_Task description:_
Set down the data below from its first line to the line holding "Log-frequency spectrograms of", inclusive; omit all pictures.

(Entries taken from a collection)
•••

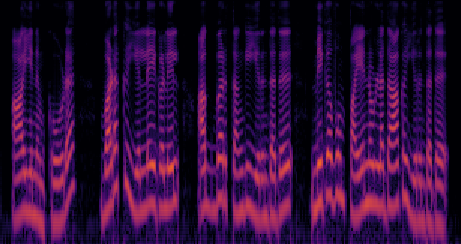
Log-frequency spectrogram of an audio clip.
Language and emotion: Tamil, neutral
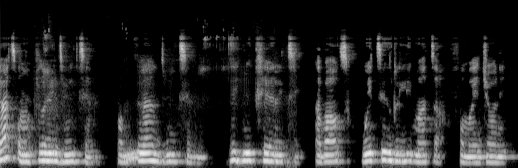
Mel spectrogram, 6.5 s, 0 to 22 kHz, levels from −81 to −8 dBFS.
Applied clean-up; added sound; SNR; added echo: neural mask model Resemble Enhance denoiser.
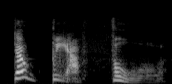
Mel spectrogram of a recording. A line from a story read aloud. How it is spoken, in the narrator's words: snarled the face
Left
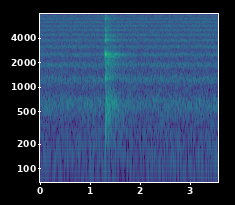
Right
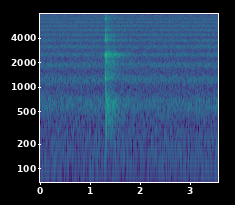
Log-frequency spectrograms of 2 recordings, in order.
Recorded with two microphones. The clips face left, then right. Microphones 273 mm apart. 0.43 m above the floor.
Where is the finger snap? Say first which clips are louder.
Left 1 dB; 35° left (ahead or behind), 4 m.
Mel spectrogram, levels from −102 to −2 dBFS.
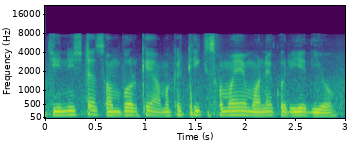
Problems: none marked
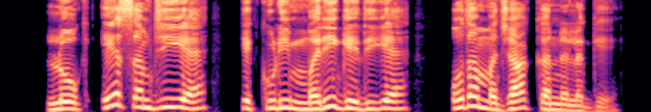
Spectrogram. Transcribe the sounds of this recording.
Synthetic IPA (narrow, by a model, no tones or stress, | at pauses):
loːkeːsɐmd͡ʒiɛ | kekʊɽimɐɾiɡeːd̪ijɛ | oːd̪amɐd͡ʒaːkːɐɾnelɐɡːḛː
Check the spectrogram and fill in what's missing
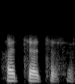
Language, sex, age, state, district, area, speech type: Marathi, male, 18-30, Maharashtra, Washim, rural, conversation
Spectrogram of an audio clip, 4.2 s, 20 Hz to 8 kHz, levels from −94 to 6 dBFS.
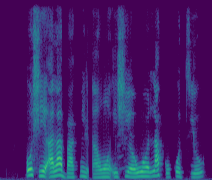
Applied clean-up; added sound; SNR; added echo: neural diffusion model UNIVERSE++.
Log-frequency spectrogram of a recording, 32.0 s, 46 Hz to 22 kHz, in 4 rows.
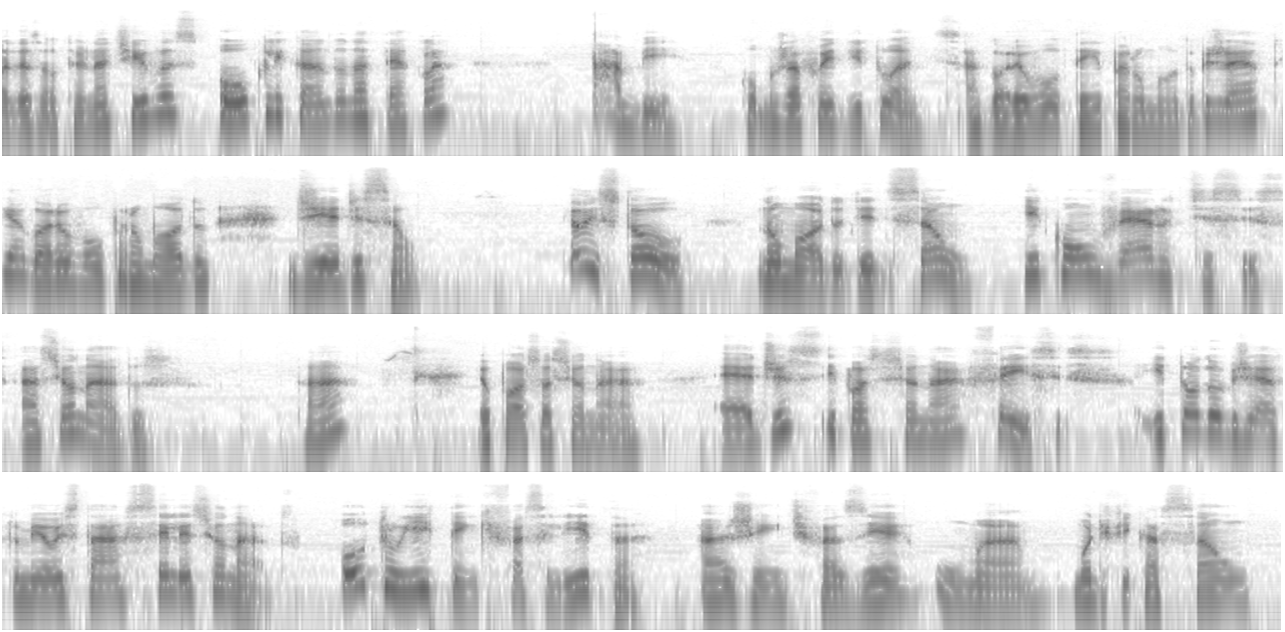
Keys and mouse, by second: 3.8 Tab, 7.9 Tab.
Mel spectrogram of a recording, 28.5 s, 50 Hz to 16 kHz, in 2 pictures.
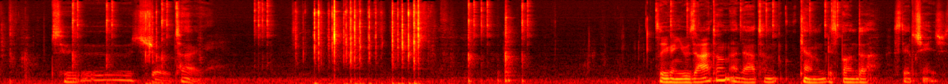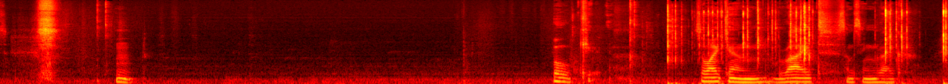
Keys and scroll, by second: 0.0-0.1 typing, 4.7 super+k, 4.9 i, 5.1 super+v, 5.3 Escape, 5.5 j, 6.1 w, 6.2 Return, 24.2 Tab, 24.3 Tab, 24.4-28.4 typing.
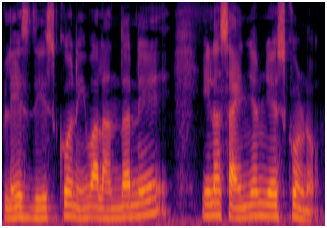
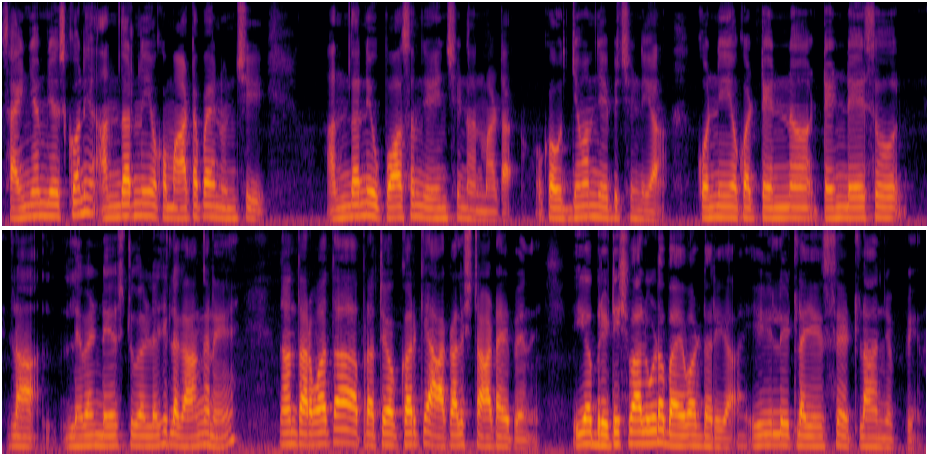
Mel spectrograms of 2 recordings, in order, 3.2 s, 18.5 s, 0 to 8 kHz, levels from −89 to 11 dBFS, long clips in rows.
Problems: background sounds at intervals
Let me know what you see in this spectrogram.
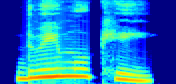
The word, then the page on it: ದ್ವಿಮುಖ: dvi mukha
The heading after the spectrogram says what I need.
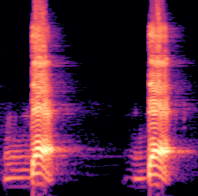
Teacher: Sementara huruf dal itu memiliki sifat al-jahar dan asyiddah, sehingga cara mengeluarkan hurufnya adalah kering, tidak ada dorongan atau dibenturkan pada titik makhraj, tidak ada gesekan, tetapi menekan dengan kuat pada titik makhraj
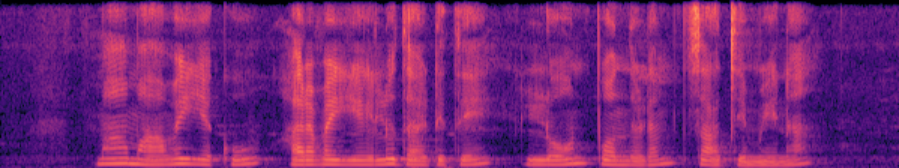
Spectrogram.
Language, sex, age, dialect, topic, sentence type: Telugu, female, 25-30, Utterandhra, banking, statement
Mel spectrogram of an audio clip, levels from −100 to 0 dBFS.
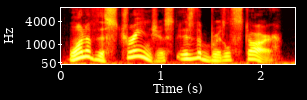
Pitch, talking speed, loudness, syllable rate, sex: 175 Hz, 205 wpm, -18 LUFS, 5.2 syllables/s, male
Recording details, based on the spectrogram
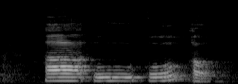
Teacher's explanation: ये पश्च स्वर होते हैं मुंह अंदर के भाग से बोले जाते हैं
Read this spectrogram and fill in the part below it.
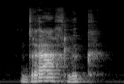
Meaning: alternative form of dragelijk
- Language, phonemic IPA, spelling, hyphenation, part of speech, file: Dutch, /ˈdraːx.lək/, draaglijk, draag‧lijk, adjective, Nl-draaglijk.ogg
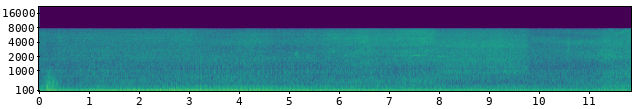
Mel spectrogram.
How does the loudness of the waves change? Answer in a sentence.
The volume of the waves goes up.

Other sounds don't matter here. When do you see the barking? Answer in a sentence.
The barking can't be heard in this clip.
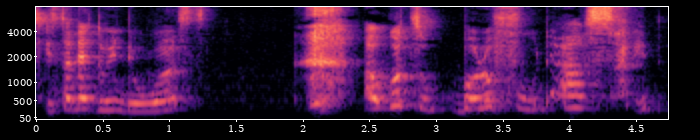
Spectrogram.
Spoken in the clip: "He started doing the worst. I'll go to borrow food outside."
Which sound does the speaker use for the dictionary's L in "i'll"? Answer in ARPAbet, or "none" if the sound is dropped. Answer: W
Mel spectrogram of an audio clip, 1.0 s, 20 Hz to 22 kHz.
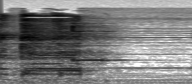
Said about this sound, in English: Oh, there's the ringtone. Hold on 1 second.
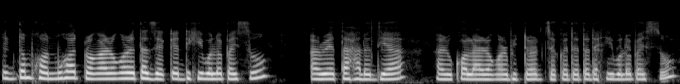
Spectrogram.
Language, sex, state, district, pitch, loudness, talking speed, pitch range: Assamese, female, Assam, Kamrup Metropolitan, 250 Hz, -14 LUFS, 165 wpm, 235-275 Hz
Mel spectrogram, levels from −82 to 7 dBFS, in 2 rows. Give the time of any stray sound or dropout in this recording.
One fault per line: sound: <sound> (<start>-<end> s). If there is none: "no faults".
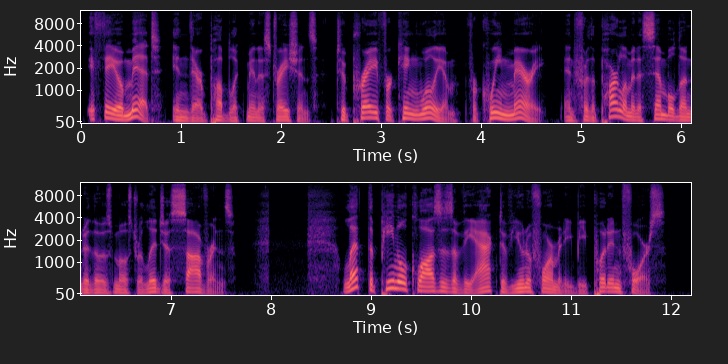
no faults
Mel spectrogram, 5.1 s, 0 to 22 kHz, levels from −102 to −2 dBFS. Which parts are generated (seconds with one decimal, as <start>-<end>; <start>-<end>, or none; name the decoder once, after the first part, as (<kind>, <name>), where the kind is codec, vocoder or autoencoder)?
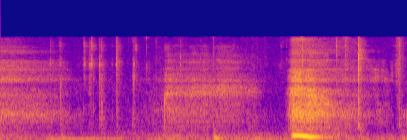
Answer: none

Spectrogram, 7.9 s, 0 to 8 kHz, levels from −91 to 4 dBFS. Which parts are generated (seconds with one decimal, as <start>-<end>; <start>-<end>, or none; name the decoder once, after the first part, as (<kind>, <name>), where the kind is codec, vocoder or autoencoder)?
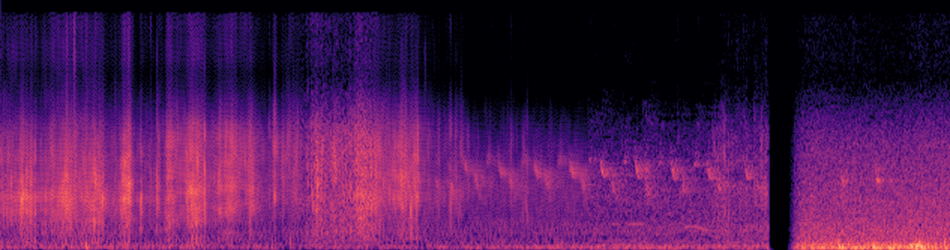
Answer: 0.0-2.5 (vocoder, Vocos); 3.1-4.9

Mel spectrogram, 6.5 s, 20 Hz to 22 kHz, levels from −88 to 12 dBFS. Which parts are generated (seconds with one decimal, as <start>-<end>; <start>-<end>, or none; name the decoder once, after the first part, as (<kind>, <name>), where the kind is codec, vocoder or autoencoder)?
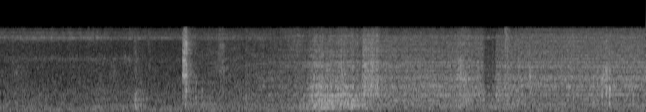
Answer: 0.5-1.6 (vocoder, Vocos); 3.0-6.5

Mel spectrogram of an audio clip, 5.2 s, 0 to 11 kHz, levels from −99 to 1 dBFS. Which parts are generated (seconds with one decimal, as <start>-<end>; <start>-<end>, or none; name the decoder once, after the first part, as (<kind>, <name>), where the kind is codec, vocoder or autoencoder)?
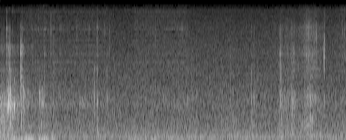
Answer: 0.0-1.6 (vocoder, Vocos); 2.0-2.8

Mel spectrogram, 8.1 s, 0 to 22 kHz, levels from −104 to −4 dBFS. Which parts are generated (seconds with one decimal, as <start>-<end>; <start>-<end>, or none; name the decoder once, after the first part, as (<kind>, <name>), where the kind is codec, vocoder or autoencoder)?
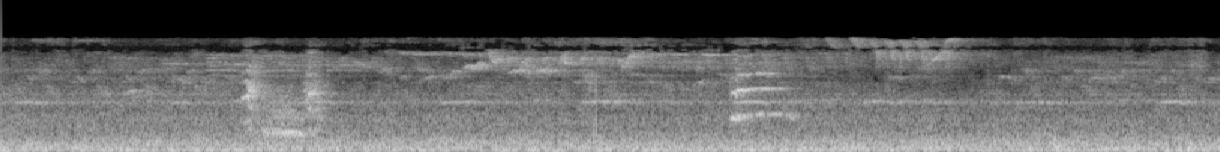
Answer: none

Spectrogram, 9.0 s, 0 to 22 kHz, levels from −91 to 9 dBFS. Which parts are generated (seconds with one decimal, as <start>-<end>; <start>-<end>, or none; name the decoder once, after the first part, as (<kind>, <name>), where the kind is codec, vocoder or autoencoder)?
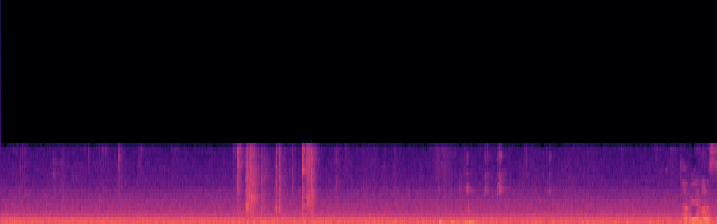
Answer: none

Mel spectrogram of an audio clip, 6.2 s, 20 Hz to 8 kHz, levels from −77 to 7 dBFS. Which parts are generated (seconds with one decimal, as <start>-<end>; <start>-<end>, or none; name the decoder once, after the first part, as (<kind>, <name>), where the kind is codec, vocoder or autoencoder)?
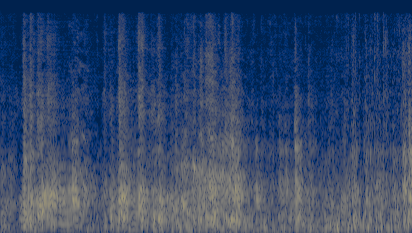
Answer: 0.0-5.2 (vocoder, Vocos)

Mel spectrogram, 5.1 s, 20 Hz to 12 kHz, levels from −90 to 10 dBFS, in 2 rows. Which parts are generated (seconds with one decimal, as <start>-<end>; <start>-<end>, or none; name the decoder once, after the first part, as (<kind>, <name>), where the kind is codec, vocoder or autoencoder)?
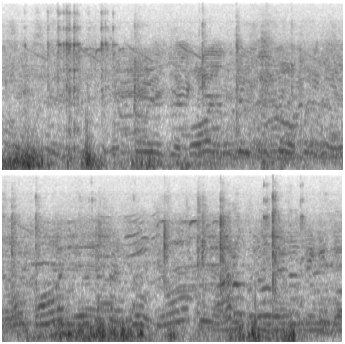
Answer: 0.0-0.6 (vocoder, Vocos); 1.6-3.1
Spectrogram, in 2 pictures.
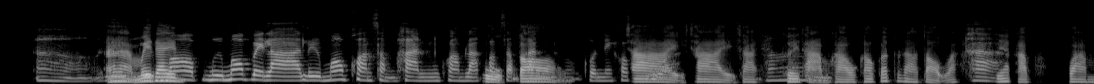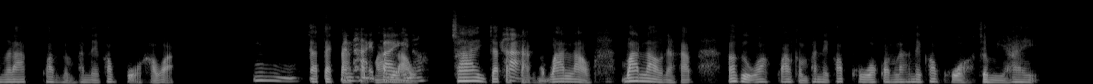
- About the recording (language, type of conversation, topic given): Thai, unstructured, คุณคิดว่าระหว่างเงินกับความสุข อะไรสำคัญกว่ากัน?
- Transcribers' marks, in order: tapping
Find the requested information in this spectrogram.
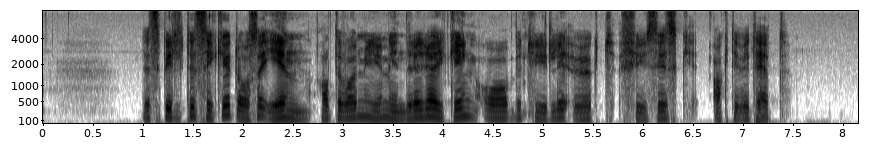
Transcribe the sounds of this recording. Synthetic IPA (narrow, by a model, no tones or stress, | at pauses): d̪̥eːspɪlt̪əsɪkəʈɔsɔɪnɑt̪̚d̪eːʋɑːɾmyːəmɪnd̪ɾəɾœʏkɪŋoːbət̪ʰyːd̪əlɪʔøːkt̪fyːsɪskɑkt̪ɪʋɪt̪ʰeːt̪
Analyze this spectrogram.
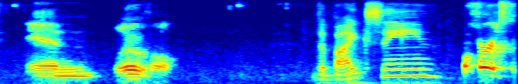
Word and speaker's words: Louisville: Put a golf ball in your mouth and try to say it.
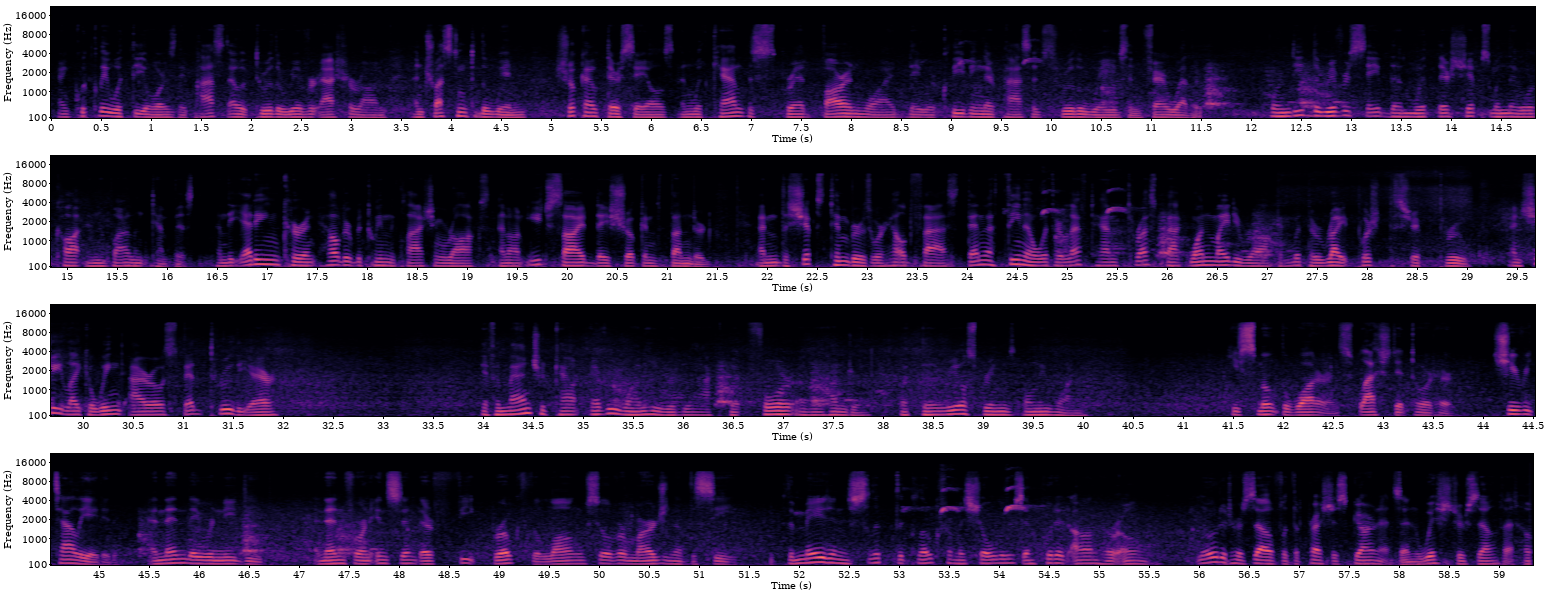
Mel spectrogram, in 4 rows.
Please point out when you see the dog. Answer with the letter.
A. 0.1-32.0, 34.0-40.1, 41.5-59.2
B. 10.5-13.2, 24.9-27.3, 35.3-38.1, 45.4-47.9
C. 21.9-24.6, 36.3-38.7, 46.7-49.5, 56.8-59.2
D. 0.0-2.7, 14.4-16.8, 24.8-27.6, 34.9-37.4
B.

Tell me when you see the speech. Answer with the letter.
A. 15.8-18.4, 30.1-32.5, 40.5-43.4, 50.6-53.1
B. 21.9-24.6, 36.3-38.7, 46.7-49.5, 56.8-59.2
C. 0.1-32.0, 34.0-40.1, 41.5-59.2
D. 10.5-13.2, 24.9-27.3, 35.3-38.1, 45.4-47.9
C.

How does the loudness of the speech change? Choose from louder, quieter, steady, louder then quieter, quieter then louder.
steady.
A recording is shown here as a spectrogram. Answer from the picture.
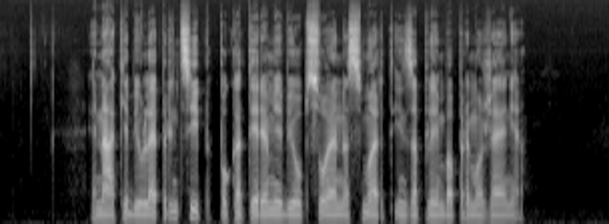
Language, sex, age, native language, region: Slovenian, male, 30-49, Slovenian, Central Slovenia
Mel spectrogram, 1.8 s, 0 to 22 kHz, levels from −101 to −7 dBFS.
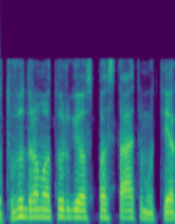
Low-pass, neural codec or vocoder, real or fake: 7.2 kHz; none; real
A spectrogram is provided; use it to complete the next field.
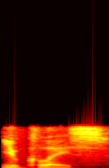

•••

_The completed task:_
Log-frequency spectrogram of an audio clip.
Language and emotion: Tamil, neutral
Mel spectrogram, 6.5 s, 0 to 22 kHz, levels from −81 to −8 dBFS.
Applied clean-up; added sound; SNR; added echo: neural mask model Resemble Enhance denoiser.
Mel spectrogram of a recording. A line from a story read aloud. How it is spoken, in the narrator's words: snarled the face
Left
Right
Log-frequency spectrograms of 2 recordings, in order.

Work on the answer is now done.